his interesting paper, and particularly for the lantern slides by which he had illustrated it, some of which had disclosed steelwork in a condition which was almost startling. Another reason why Mr. Bruff merited the thanks of engineers was that he was the outstanding enthusiast in this country, if not in the world, for the application of welding to the repair of bridges.
AT ports subject to tidal fluctuations the water is usually impounded at a level

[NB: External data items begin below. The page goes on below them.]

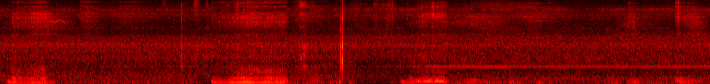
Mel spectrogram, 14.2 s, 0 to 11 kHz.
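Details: Astrid snoring at 7:30: slow, deep, rumbling snores, about four over fourteen seconds, with quiet room noise and a steady faint tone between; snoring.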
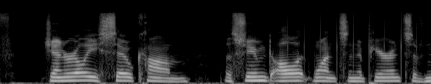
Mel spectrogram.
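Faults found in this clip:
Steady ticking over speech, 2.88–4.18 s: train of clicks, about ten similar pulses at a regular 6.2 per second, peaks about 5 dB above the speech. Likely interference from nearby equipment or a faulty connection or power supply injecting repeated pulses.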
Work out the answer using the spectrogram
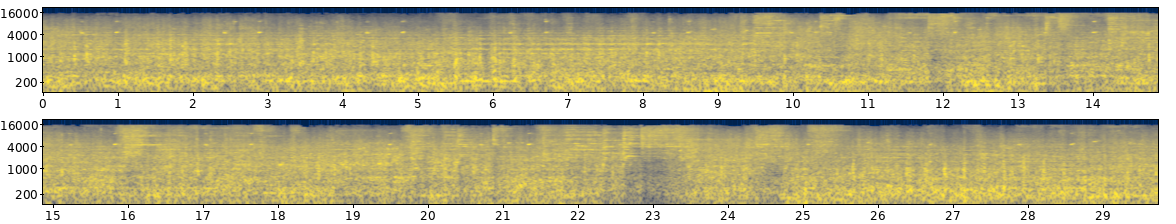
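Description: Freight cars of a long train rolling past close by, first open-top cars and then tank cars: a steady noise of steel wheels on the rails with rhythmic clacking over the rail joints.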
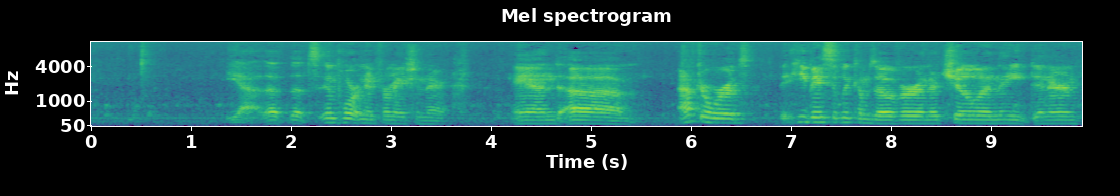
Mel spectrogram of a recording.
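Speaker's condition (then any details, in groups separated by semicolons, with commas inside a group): No condition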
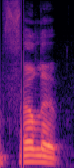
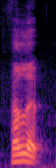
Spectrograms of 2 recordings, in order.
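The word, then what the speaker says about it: Felip: Sigma's telling me how to pronounce his name. Philip. Philip.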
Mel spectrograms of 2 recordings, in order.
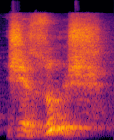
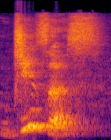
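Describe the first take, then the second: First: The name is pronounced the Portuguese way. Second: The name is pronounced the English way. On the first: "no Brasil e em todas as nações de língua portuguesa... dizemos com muita fé e alegria" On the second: "Os povos de língua inglesa dizem"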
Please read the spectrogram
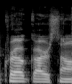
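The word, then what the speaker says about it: Croque Garçon: my god sorry folks it's the crow car song pardon my french it rhymes with smoke cars on and is a 1/3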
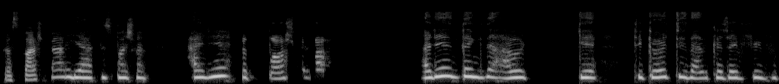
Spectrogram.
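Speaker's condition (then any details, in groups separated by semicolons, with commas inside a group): Cerebral palsy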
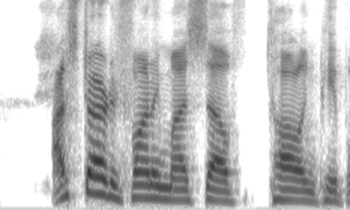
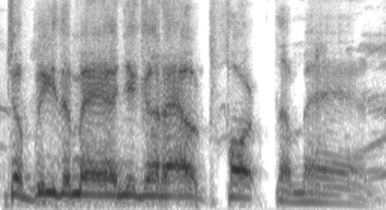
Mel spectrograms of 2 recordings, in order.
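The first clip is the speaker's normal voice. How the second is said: loud, high wrestling promo shout; 5 semitones higher, 6 dB louder than usual. Acted. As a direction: yell it like a pro wrestler hyping a match. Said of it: "put on your best wrestling voice".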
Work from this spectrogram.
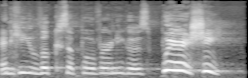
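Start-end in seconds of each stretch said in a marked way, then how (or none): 1.7-2.4 louder, higher call of Where is she, then a louder I know she's out there; retold loud call. Pete at the door at night, calling out loudly. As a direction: shout it into the dark as if you've caught them.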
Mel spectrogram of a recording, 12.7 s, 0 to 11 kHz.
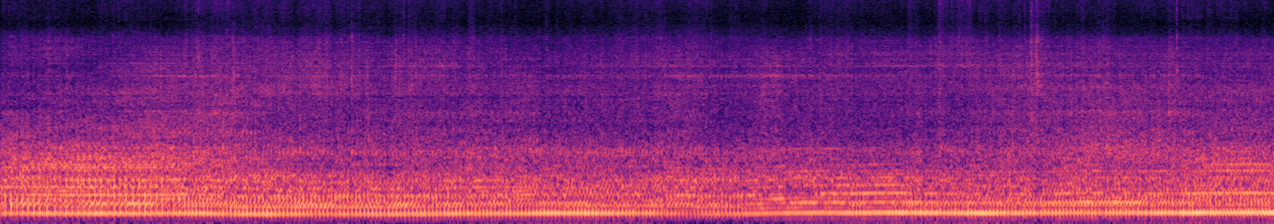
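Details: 1985 Lawn Boy model 7350 two-stroke mower, revived after sitting outside for at least three years, cutting heavy weeds on raised wheels. Steady buzzing drone that dips slightly under load without stumbling. Runs well; the owner thinks the RPM is a little low.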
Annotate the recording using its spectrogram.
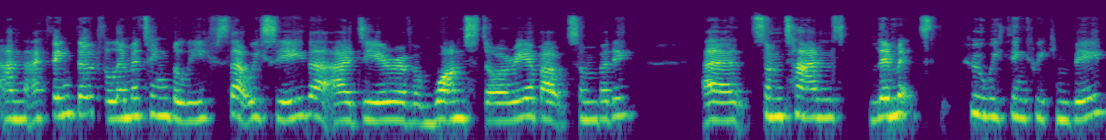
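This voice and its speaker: A woman with a Liverpool accent speaks at a fairly quick pace in a fairly high pitch with fairly even intonation. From Liverpool, England (Toxteth). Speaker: social entrepreneur. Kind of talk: interview.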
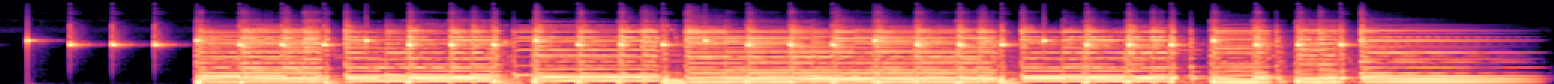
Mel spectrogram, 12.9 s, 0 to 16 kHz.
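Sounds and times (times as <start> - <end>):
practice chord: 1.6 - 12.9.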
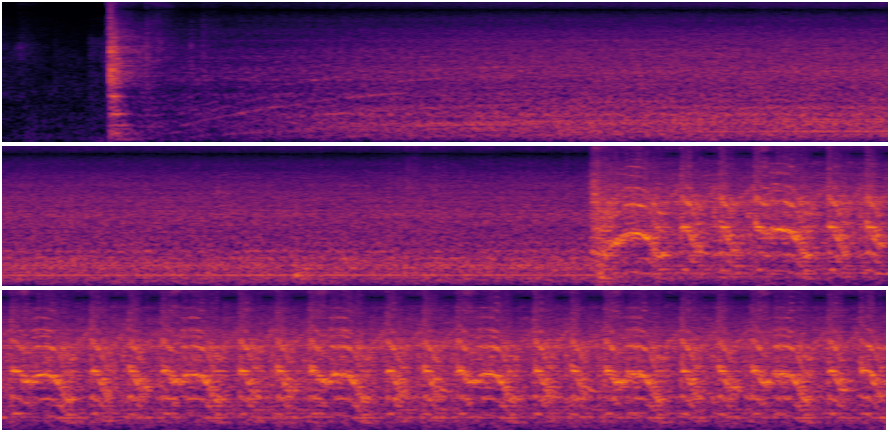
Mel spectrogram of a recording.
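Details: Diesel Bronco with a new compound turbo setup and upgraded valve springs, first start on a new battery: a long crank, then a fast clatter with sharp regular puffing ticks that point to an exhaust manifold leak; a fuel leak sits at the crossover return line.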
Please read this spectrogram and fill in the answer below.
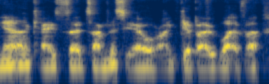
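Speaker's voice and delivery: low, soft, resigned sigh of a voice; co-host sighing at his friend quitting again; weary sigh. Retold or imitated. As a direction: mutter it like a tired friend who's heard it all. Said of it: "sighing and going".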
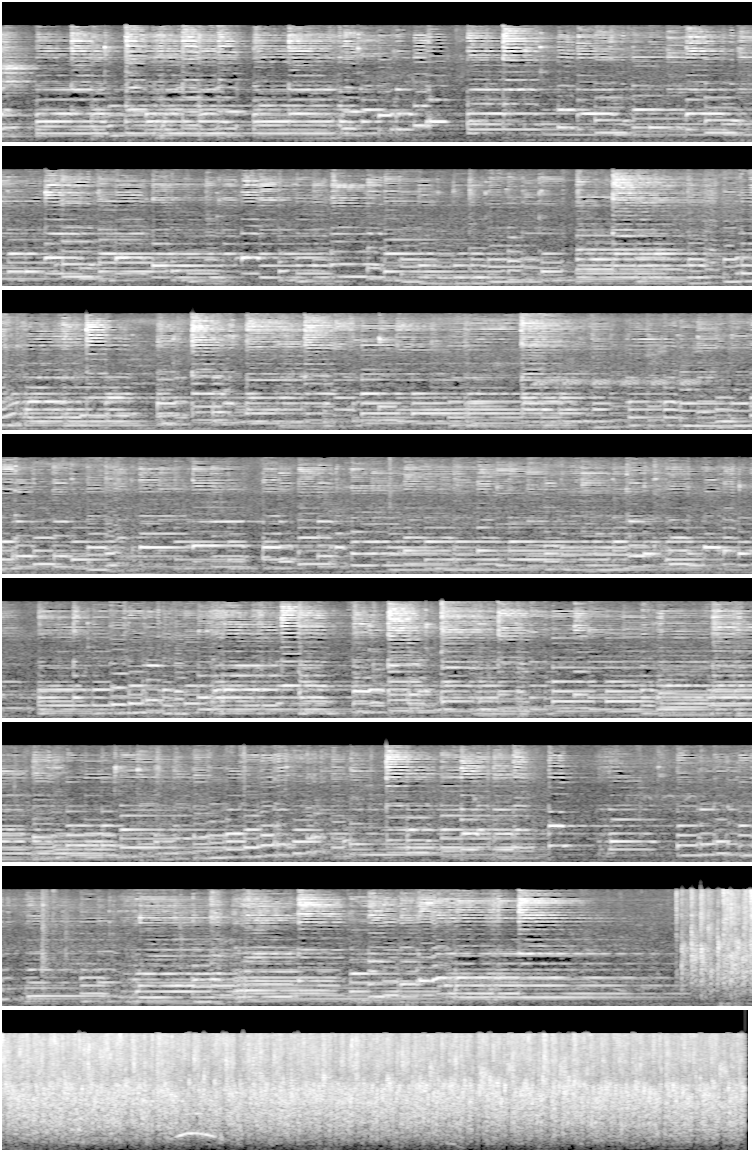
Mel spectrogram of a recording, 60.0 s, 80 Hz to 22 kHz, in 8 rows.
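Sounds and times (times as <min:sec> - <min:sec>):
plucked string instrument melody: 0:00.0 - 0:51.9
audience applause: 0:51.8 - 0:59.9.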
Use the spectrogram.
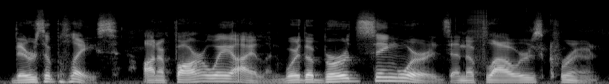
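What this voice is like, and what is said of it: Dramatic movie-trailer announcer voice. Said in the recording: “I'm going to put on my announcer voice.”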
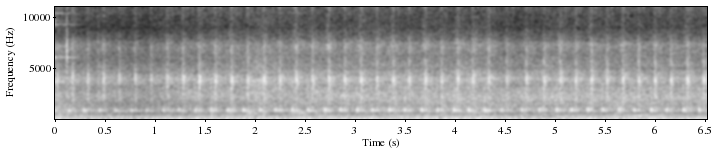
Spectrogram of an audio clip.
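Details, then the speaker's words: 2014 Dodge Durango after freeing and refitting a stuck fuel injector that caused a no-start: engine now runs, with a fast light ticking about three per second over it; noisy valve lifter. "Injector problem due to stucked up but there is sound in valve lifter there's sound"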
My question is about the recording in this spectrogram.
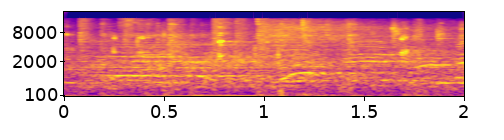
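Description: A basketball being dribbled on a hardwood court, with arena background noise and music.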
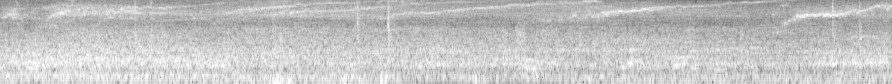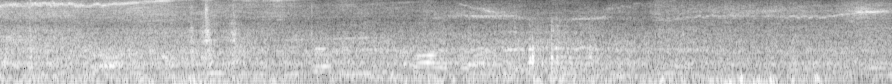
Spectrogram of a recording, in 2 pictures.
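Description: Electric motors of small remote-control cars whine and rise in pitch as they speed by.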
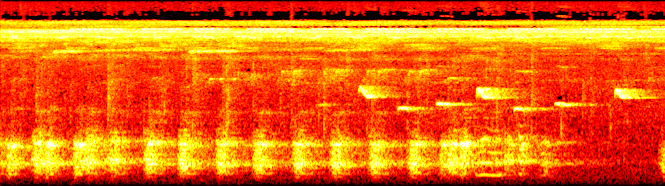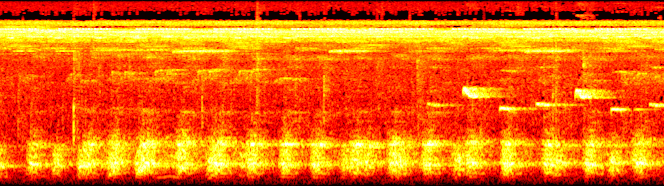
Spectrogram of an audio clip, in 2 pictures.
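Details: A howler monkey howls at dawn in Costa Rican jungle: a long train of gruff pulses about twice per second breaks briefly, then restarts. A persistent high insect whine continues, with falling whistled bird notes.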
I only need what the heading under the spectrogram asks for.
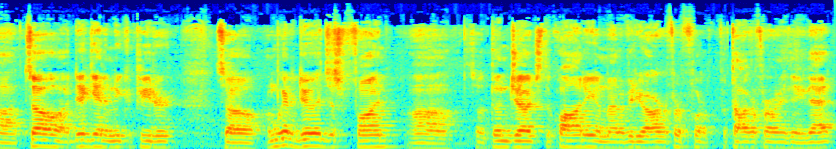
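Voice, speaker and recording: Flat, monotone delivery from a man at medium pitch, fairly quick, with audible room echo and noticeable background noise. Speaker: amateur bodybuilder vlogger. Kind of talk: casual vlog monologue. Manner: mumbling, rambling with fillers.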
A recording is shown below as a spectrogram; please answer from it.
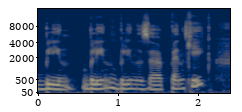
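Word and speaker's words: блин: So another alternative people say blin.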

approaching that of high water of spring tides and often at a considerably higher level. The entrance locks are generally provided with two or three pairs of double leaf gates, rotating on vertical a,xes at the sides of the lock. This paper deals with the design and construction of such gates according to modern British practice, for waterways between 50 ft. and 130 ft. in widt,h and in depth from 25 ft. to 55 ft.
The importance and urgent need of reliable information with regard to the welding of steel structures has been forcibly emphasised by the collapse of an important all-welded bridge in Belgium.
H.E. Lance Martin